Music can be a wonderful way to relax your pet and help them cope with their dislike of road travel. Many pets find music to be soothing and distracting in an otherwise stressful situation.

Tips for Using Relaxing Music for Dogs

Now that you know some situations in which you might use music to keep dogs calm, you might be tempted to put together a playlist and turn it on repeat. But that won’t work! Here are some tips for using calming dog music effectively:

  • Choose new music and change it up often
  • Play music regularly
  • Be careful with the volume

Play Lots of Different Music for Your Dog

The same study that showed dogs responding to calming dog music also showed that dogs eventually start to tune it out if the same music plays on repeat. In the same way you wouldn’t want to listen to the same album or playlist over and over, you should provide your dog with some musical variety, too.

You can mix up the order in which you play certain songs or play songs and artists your dog has never heard before. The world of music is vast – you’ll never run out of options that are sure to please your pooch’s ears!

Play Music Often, Not Just During Stressful Times

Perhaps the most crucial piece of advice when starting a relaxing music routine with your dog is this: Don’t play music only during stressful times. If you only play music when you leave the house or when there is a thunderstorm or fireworks show, your dog will start to associate music with fear. And that’s not what we want at all!

Play music during happy times, too. Listen to songs with your pet as you play and snuggle. This will give them a positive association with tunes that they can tap into when they hear the music at another time.

Choose the Right Volume

Dogs have sensitive ears, so it’s important to keep their hearing in mind when choosing a volume for their newest doggie playlist. We want to protect our dog’s hearing health so they can continue to live a full, happy life with all of their senses for as long as possible.

Generally, your dog will need their music volume lower than you typically listen to, especially if you are playing music just as background or white noise; it doesn’t need to be very loud. If you are trying to drown out a thunderstorm or fireworks show, you might turn it up a little more.

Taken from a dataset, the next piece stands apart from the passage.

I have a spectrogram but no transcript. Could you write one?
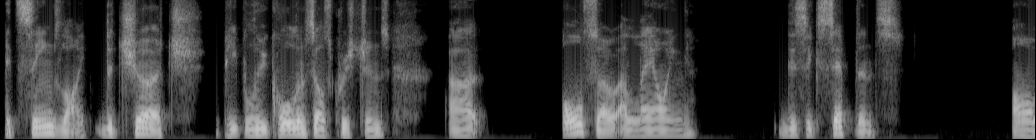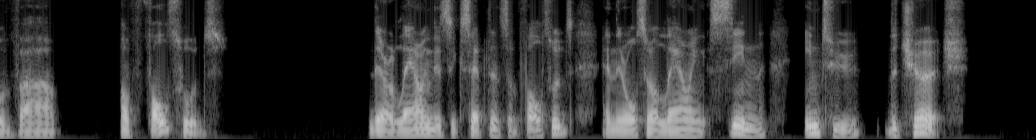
it seems like the church people who call themselves christians are also allowing this acceptance of uh, of falsehoods. They're allowing this acceptance of falsehoods, and they're also allowing sin into the church.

The main rule with volume: if it sounds loud to you, it is definitely too loud for your dog!

dog with human headphones on his head

Where to Find the Best Calming Dog Music

Dogs likely have musical preferences, just like people. It will be a pleasure to discover your pet’s likes and dislikes in the music world, but here are some places to start.

The Best Music Genres for Dogs

Even played at a low volume, heavy metal might not be your dog’s first choice. Soft rock and reggae music seem to be the preferred musical genres for many canines. Classical music is also popular and has been used to soothe dogs who are living in shelters.

If you love these genres, you’re in luck. If you’re unfamiliar with them, you and Fido can discover them together!

Music Made for Dogs

Some music has been made for dogs specifically to ease their stress and help them calm down. American musician Garrett Charles Nash made a song using reggae tones as a baseline and then experimenting with what his dog, Daisy, seemed to like. Listen to his 15-minute recording here and see how your pooch responds.

A company called iCalm also makes acoustic recordings that are intentionally designed to be soothing for dogs.

Pooch Friendly Playlists

Music streaming services like YouTube and Spotify have plentiful playlists designed specifically for pets. Spotify even has a feature that allows you to answer a few questions, and it will generate a playlist for your and your furry friend! You can also find pet companies and veterinarians with profiles on music streaming services, and they often provide free calming music for dogs.

Try Some Tunes to Soothe Your Faithful Friend

Whether you want to use music to help your dog with separation stress or you’re looking for the perfect sounds to support your pooch through the next thunderstorm, relaxing music for dogs can be a wonderful addition to you and your pet’s healthy daily routine. It can also be a fun bonding experience to explore new genres of calming dog music with your pet. Find something you both love, press play, and join your pet as they drift off into the land of chill.